(Supplied entries begins)

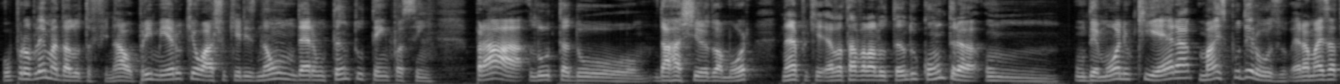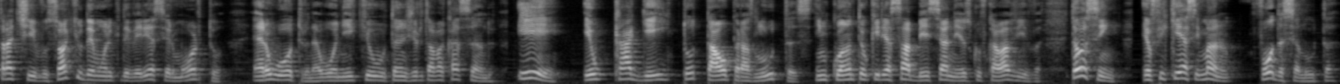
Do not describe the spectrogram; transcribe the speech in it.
o problema da luta final, primeiro que eu acho que eles não deram tanto tempo assim pra luta do da Hashira do Amor, né? Porque ela tava lá lutando contra um, um demônio que era mais poderoso, era mais atrativo. Só que o demônio que deveria ser morto era o outro, né? O Oni que o Tanjiro tava caçando. E eu caguei total para as lutas, enquanto eu queria saber se a Nesco ficava viva. Então, assim, eu fiquei assim, mano, foda-se a luta.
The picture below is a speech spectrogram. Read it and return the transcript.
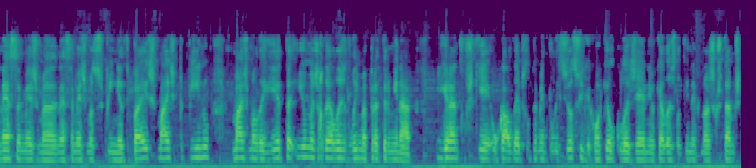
nessa mesma, nessa mesma sopinha de peixe, mais pepino, mais malagueta e umas rodelas de lima para terminar. E garanto-vos que é- o caldo é absolutamente delicioso, fica com aquele colagênio, aquela gelatina que nós gostamos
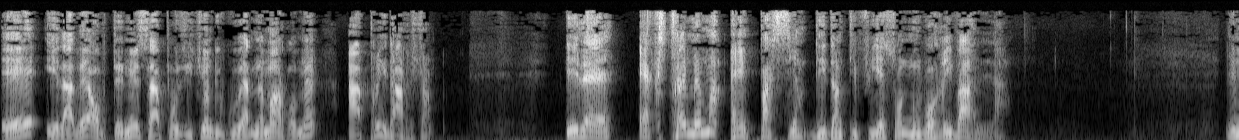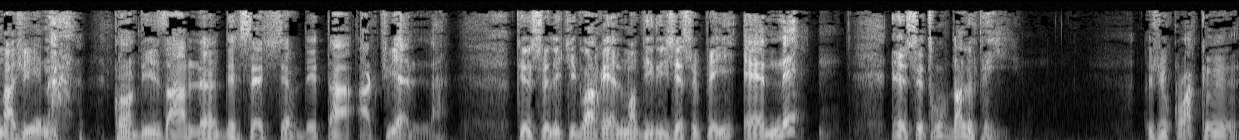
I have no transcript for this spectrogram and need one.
et il avait obtenu sa position du gouvernement romain à prix d'argent. Il est extrêmement impatient d'identifier son nouveau rival. Imagine qu'on dise à l'un de ses chefs d'État actuels, que celui qui doit réellement diriger ce pays est né et se trouve dans le pays. Je crois que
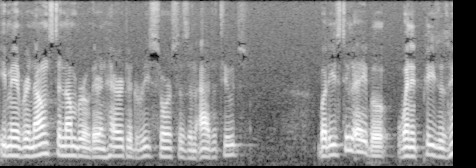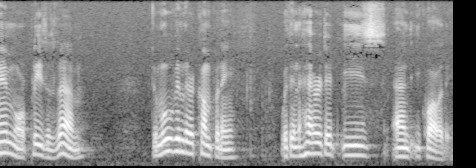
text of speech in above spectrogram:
He may have renounced a number of their inherited resources and attitudes, but he's still able, when it pleases him or pleases them, to move in their company with inherited ease and equality.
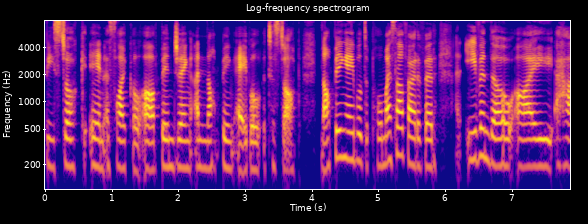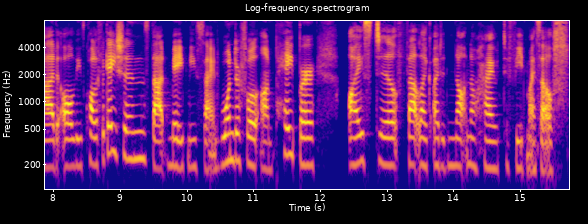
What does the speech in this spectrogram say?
be stuck in a cycle of binging and not being able to stop, not being able to pull myself out of it. And even though I had all these qualifications that made me sound wonderful on paper, I still felt like I did not know how to feed myself.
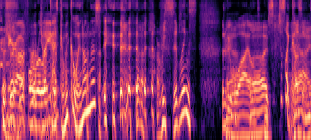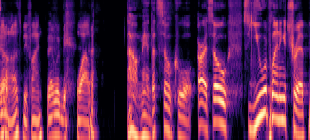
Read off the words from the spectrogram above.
to figure out if we're related. Guys, can we go in on this? Are we siblings? That'd Yeah. be wild. Well, it's it's- just like yeah, cousins. I I, don't know. That'd be fine. That would be. Wild. Oh man, that's so cool. All right, so so you were planning a trip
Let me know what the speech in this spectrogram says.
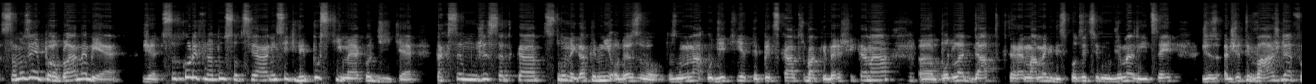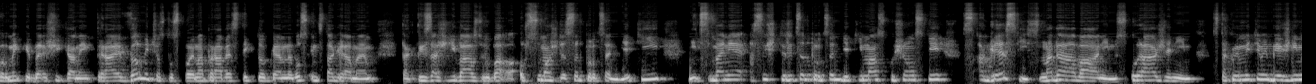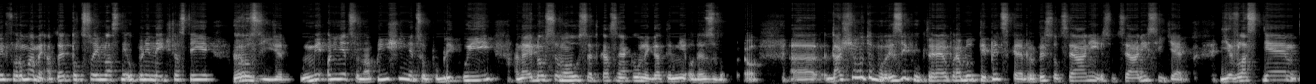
samozřejmě problémem je, že cokoliv na tu sociální síť vypustíme jako dítě, tak se může setkat s tou negativní odezvou. To znamená, u dětí je typická třeba kyberšikana. Eh, podle dat, které máme k dispozici, můžeme říci, že, že ty vážné formy kyberšikany, která je velmi často spojena právě s TikTokem nebo s Instagramem, tak ty zažívá zhruba 8 až 10% dětí. Nicméně asi 40% dětí má zkušenosti s agresí, s nadáváním, s urážením, s takovými těmi běžnými formami. A to je to, co jim vlastně úplně nejčastěji hrozí, že mi oni něco napíší, něco publikují a najednou se mohou setkat s nějakou negativní odezvou. Jo. E, dalšímu tomu riziku, které je opravdu typické pro ty sociální, sociální sítě, je vlastně e,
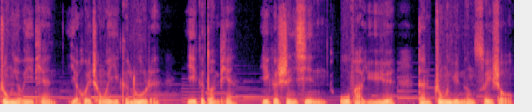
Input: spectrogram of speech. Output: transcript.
终有一天也会成为一个路人，一个断片，一个深信无法逾越，但终于能随手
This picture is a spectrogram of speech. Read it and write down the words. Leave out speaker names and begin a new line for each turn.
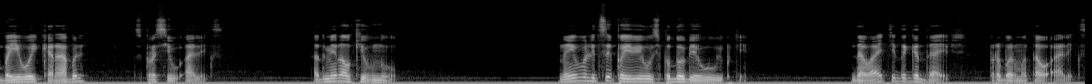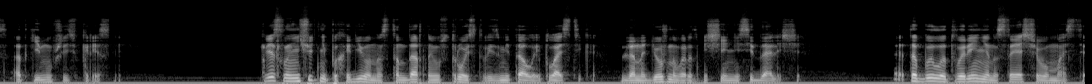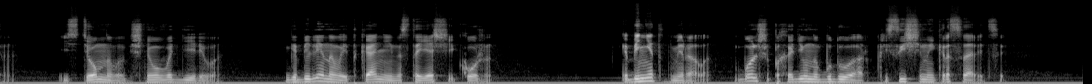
«Боевой корабль?» — спросил Алекс. Адмирал кивнул. На его лице появилось подобие улыбки. «Давайте догадаюсь», — пробормотал Алекс, откинувшись в кресле. Кресло ничуть не походило на стандартное устройство из металла и пластика для надежного размещения седалища. Это было творение настоящего мастера из темного вишневого дерева, гобеленовой ткани и настоящей кожи. Кабинет адмирала больше походил на будуар присыщенной красавицы.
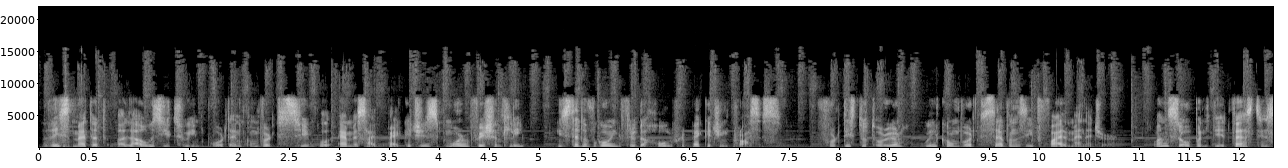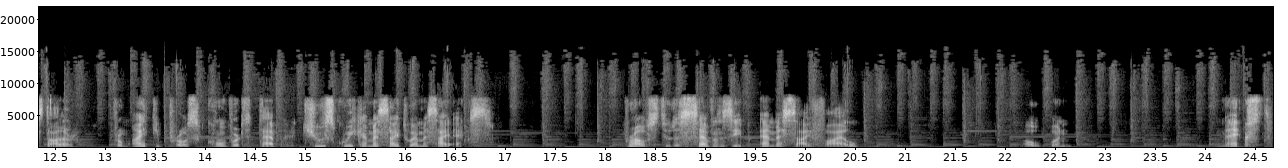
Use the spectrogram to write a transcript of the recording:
This method allows you to import and convert simple MSI packages more efficiently instead of going through the whole repackaging process. For this tutorial, we'll convert 7-zip file manager. Once opened the advanced installer, from IT Pro's Convert tab, choose Quick MSI to MSIX browse to the 7-zip MSI file, open, next,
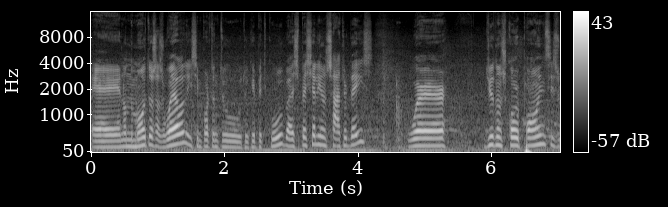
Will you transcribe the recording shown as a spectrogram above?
And on the motos as well, it's important to, to keep it cool, but especially on Saturdays, where you don't score points, is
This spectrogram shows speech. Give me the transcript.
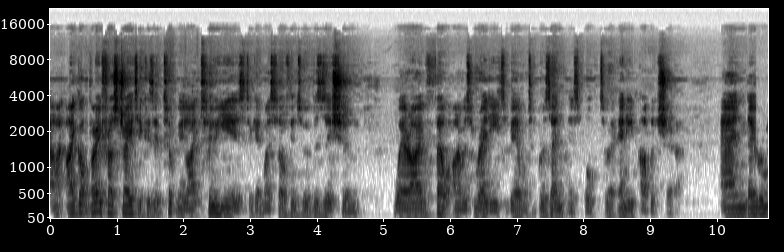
I, I got very frustrated because it took me like two years to get myself into a position where I felt I was ready to be able to present this book to any publisher. And they were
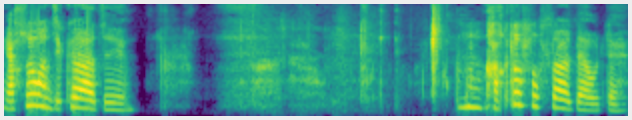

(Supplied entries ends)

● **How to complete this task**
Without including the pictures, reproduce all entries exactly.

● **Exercise output**
Do not describe the spectrogram; transcribe the speech in it.
o problema da luta final, primeiro que eu acho que eles não deram tanto tempo assim pra luta do da Hashira do Amor, né? Porque ela tava lá lutando contra um, um demônio que era mais poderoso, era mais atrativo. Só que o demônio que deveria ser morto era o outro, né? O Oni que o Tanjiro tava caçando. E eu caguei total para as lutas, enquanto eu queria saber se a Nesco ficava viva. Então, assim, eu fiquei assim, mano, foda-se a luta.
The picture below is a speech spectrogram. Read it and return the transcript.
nessa mesma, nessa mesma sopinha de peixe, mais pepino, mais malagueta e umas rodelas de lima para terminar. E garanto-vos que é- o caldo é absolutamente delicioso, fica com aquele colagênio, aquela gelatina que nós gostamos
I have no transcript for this spectrogram and need one.
et il avait obtenu sa position du gouvernement romain à prix d'argent. Il est extrêmement impatient d'identifier son nouveau rival. Imagine qu'on dise à l'un de ses chefs d'État actuels, que celui qui doit réellement diriger ce pays est né et se trouve dans le pays. Je crois que
text of speech in above spectrogram:
He may have renounced a number of their inherited resources and attitudes, but he's still able, when it pleases him or pleases them, to move in their company with inherited ease and equality.
What does the speech in this spectrogram say?
be stuck in a cycle of binging and not being able to stop, not being able to pull myself out of it. And even though I had all these qualifications that made me sound wonderful on paper, I still felt like I did not know how to feed myself.
Read off the words from the spectrogram above.
to figure out if we're related. Guys, can we go in on this? Are we siblings? That'd Yeah. be wild. Well, it's it's- just like yeah, cousins. I I, don't know. That'd be fine. That would be. Wild. Oh man, that's so cool. All right, so so you were planning a trip
Let me know what the speech in this spectrogram says.
samozřejmě problémem je, že cokoliv na tu sociální síť vypustíme jako dítě, tak se může setkat s tou negativní odezvou. To znamená, u dětí je typická třeba kyberšikana. Eh, podle dat, které máme k dispozici, můžeme říci, že, že ty vážné formy kyberšikany, která je velmi často spojena právě s TikTokem nebo s Instagramem, tak ty zažívá zhruba 8 až 10% dětí. Nicméně asi 40% dětí má zkušenosti s agresí, s nadáváním, s urážením, s takovými těmi běžnými formami. A to je to, co jim vlastně úplně nejčastěji hrozí, že mi oni něco napíší, něco publikují a najednou se mohou setkat s nějakou negativní odezvou. Jo. E, dalšímu tomu riziku, které je opravdu typické pro ty sociální, sociální sítě, je vlastně e,
Input: spectrogram of speech. Output: transcript.
终有一天也会成为一个路人，一个断片，一个深信无法逾越，但终于能随手
This picture is a spectrogram of speech. Read it and write down the words. Leave out speaker names and begin a new line for each turn.
«Боевой корабль?» — спросил Алекс. Адмирал кивнул. На его лице появилось подобие улыбки. «Давайте догадаюсь», — пробормотал Алекс, откинувшись в кресле. Кресло ничуть не походило на стандартное устройство из металла и пластика для надежного размещения седалища. Это было творение настоящего мастера из темного вишневого дерева, гобеленовой ткани и настоящей кожи. Кабинет адмирала больше походил на будуар присыщенной красавицы.
Use the spectrogram to write a transcript of the recording:
This method allows you to import and convert simple MSI packages more efficiently instead of going through the whole repackaging process. For this tutorial, we'll convert 7-zip file manager. Once opened the advanced installer, from IT Pro's Convert tab, choose Quick MSI to MSIX browse to the 7-zip MSI file, open, next,
Will you transcribe the recording shown as a spectrogram above?
And on the motos as well, it's important to, to keep it cool, but especially on Saturdays, where you don't score points, is
This spectrogram shows speech. Give me the transcript.
I, I got very frustrated because it took me like two years to get myself into a position where I felt I was ready to be able to present this book to any publisher. And they were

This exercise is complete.